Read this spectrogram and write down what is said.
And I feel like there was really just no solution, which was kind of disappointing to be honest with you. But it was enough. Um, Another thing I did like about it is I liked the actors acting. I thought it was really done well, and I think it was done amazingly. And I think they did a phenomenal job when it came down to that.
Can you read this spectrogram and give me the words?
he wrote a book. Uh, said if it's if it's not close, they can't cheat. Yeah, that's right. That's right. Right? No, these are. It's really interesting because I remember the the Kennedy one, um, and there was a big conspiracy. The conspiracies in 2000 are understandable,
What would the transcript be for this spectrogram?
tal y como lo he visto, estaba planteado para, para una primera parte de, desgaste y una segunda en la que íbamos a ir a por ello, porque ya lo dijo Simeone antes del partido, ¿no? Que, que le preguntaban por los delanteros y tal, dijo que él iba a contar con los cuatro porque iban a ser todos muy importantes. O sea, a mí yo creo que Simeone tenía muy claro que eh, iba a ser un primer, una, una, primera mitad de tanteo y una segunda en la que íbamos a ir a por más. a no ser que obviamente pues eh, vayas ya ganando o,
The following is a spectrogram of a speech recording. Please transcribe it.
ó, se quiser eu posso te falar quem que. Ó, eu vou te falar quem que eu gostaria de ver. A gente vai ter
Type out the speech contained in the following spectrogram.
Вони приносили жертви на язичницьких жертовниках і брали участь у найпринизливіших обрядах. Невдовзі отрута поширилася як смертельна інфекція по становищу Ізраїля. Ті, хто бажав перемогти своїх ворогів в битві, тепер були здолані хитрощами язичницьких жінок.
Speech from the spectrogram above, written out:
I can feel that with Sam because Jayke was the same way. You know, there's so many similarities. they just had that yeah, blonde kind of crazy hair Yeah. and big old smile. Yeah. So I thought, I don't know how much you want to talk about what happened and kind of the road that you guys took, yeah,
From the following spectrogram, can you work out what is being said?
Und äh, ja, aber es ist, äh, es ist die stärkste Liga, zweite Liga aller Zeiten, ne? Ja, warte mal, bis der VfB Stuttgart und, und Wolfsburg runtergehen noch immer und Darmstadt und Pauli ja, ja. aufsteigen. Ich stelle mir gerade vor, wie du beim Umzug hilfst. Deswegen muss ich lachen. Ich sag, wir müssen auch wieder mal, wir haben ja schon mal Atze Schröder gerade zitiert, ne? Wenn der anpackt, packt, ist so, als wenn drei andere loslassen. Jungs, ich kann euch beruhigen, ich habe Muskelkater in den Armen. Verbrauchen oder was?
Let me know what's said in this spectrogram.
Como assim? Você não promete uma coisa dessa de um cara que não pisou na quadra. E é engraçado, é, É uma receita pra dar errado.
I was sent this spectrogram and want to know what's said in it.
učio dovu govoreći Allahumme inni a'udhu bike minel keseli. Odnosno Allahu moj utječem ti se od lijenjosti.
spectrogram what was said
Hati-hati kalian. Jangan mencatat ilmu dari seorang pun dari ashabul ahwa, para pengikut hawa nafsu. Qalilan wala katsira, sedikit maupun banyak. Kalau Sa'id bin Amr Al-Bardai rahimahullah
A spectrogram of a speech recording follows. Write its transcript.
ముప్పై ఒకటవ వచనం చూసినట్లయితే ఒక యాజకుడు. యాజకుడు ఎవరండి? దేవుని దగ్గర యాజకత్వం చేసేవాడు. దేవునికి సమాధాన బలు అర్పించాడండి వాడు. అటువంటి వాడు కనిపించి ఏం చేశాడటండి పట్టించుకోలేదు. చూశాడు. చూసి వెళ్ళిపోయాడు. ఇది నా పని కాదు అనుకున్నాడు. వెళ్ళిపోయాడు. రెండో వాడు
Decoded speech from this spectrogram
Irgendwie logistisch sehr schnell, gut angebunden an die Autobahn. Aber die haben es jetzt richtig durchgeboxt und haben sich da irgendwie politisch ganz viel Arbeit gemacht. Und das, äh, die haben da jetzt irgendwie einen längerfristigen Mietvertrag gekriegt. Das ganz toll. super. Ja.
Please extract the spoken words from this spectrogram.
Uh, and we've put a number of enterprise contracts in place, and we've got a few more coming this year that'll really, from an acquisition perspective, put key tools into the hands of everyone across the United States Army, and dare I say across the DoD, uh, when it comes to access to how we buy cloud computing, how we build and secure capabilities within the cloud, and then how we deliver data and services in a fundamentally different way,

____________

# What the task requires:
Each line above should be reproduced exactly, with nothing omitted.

# Solution:
Read this spectrogram and write down what is said.
And I feel like there was really just no solution, which was kind of disappointing to be honest with you. But it was enough. Um, Another thing I did like about it is I liked the actors acting. I thought it was really done well, and I think it was done amazingly. And I think they did a phenomenal job when it came down to that.
Can you read this spectrogram and give me the words?
he wrote a book. Uh, said if it's if it's not close, they can't cheat. Yeah, that's right. That's right. Right? No, these are. It's really interesting because I remember the the Kennedy one, um, and there was a big conspiracy. The conspiracies in 2000 are understandable,
What would the transcript be for this spectrogram?
tal y como lo he visto, estaba planteado para, para una primera parte de, desgaste y una segunda en la que íbamos a ir a por ello, porque ya lo dijo Simeone antes del partido, ¿no? Que, que le preguntaban por los delanteros y tal, dijo que él iba a contar con los cuatro porque iban a ser todos muy importantes. O sea, a mí yo creo que Simeone tenía muy claro que eh, iba a ser un primer, una, una, primera mitad de tanteo y una segunda en la que íbamos a ir a por más. a no ser que obviamente pues eh, vayas ya ganando o,
The following is a spectrogram of a speech recording. Please transcribe it.
ó, se quiser eu posso te falar quem que. Ó, eu vou te falar quem que eu gostaria de ver. A gente vai ter
Type out the speech contained in the following spectrogram.
Вони приносили жертви на язичницьких жертовниках і брали участь у найпринизливіших обрядах. Невдовзі отрута поширилася як смертельна інфекція по становищу Ізраїля. Ті, хто бажав перемогти своїх ворогів в битві, тепер були здолані хитрощами язичницьких жінок.
Speech from the spectrogram above, written out:
I can feel that with Sam because Jayke was the same way. You know, there's so many similarities. they just had that yeah, blonde kind of crazy hair Yeah. and big old smile. Yeah. So I thought, I don't know how much you want to talk about what happened and kind of the road that you guys took, yeah,
From the following spectrogram, can you work out what is being said?
Und äh, ja, aber es ist, äh, es ist die stärkste Liga, zweite Liga aller Zeiten, ne? Ja, warte mal, bis der VfB Stuttgart und, und Wolfsburg runtergehen noch immer und Darmstadt und Pauli ja, ja. aufsteigen. Ich stelle mir gerade vor, wie du beim Umzug hilfst. Deswegen muss ich lachen. Ich sag, wir müssen auch wieder mal, wir haben ja schon mal Atze Schröder gerade zitiert, ne? Wenn der anpackt, packt, ist so, als wenn drei andere loslassen. Jungs, ich kann euch beruhigen, ich habe Muskelkater in den Armen. Verbrauchen oder was?
Let me know what's said in this spectrogram.
Como assim? Você não promete uma coisa dessa de um cara que não pisou na quadra. E é engraçado, é, É uma receita pra dar errado.
I was sent this spectrogram and want to know what's said in it.
učio dovu govoreći Allahumme inni a'udhu bike minel keseli. Odnosno Allahu moj utječem ti se od lijenjosti.
spectrogram what was said
Hati-hati kalian. Jangan mencatat ilmu dari seorang pun dari ashabul ahwa, para pengikut hawa nafsu. Qalilan wala katsira, sedikit maupun banyak. Kalau Sa'id bin Amr Al-Bardai rahimahullah
A spectrogram of a speech recording follows. Write its transcript.
ముప్పై ఒకటవ వచనం చూసినట్లయితే ఒక యాజకుడు. యాజకుడు ఎవరండి? దేవుని దగ్గర యాజకత్వం చేసేవాడు. దేవునికి సమాధాన బలు అర్పించాడండి వాడు. అటువంటి వాడు కనిపించి ఏం చేశాడటండి పట్టించుకోలేదు. చూశాడు. చూసి వెళ్ళిపోయాడు. ఇది నా పని కాదు అనుకున్నాడు. వెళ్ళిపోయాడు. రెండో వాడు
Decoded speech from this spectrogram
Irgendwie logistisch sehr schnell, gut angebunden an die Autobahn. Aber die haben es jetzt richtig durchgeboxt und haben sich da irgendwie politisch ganz viel Arbeit gemacht. Und das, äh, die haben da jetzt irgendwie einen längerfristigen Mietvertrag gekriegt. Das ganz toll. super. Ja.
Please extract the spoken words from this spectrogram.
Uh, and we've put a number of enterprise contracts in place, and we've got a few more coming this year that'll really, from an acquisition perspective, put key tools into the hands of everyone across the United States Army, and dare I say across the DoD, uh, when it comes to access to how we buy cloud computing, how we build and secure capabilities within the cloud, and then how we deliver data and services in a fundamentally different way,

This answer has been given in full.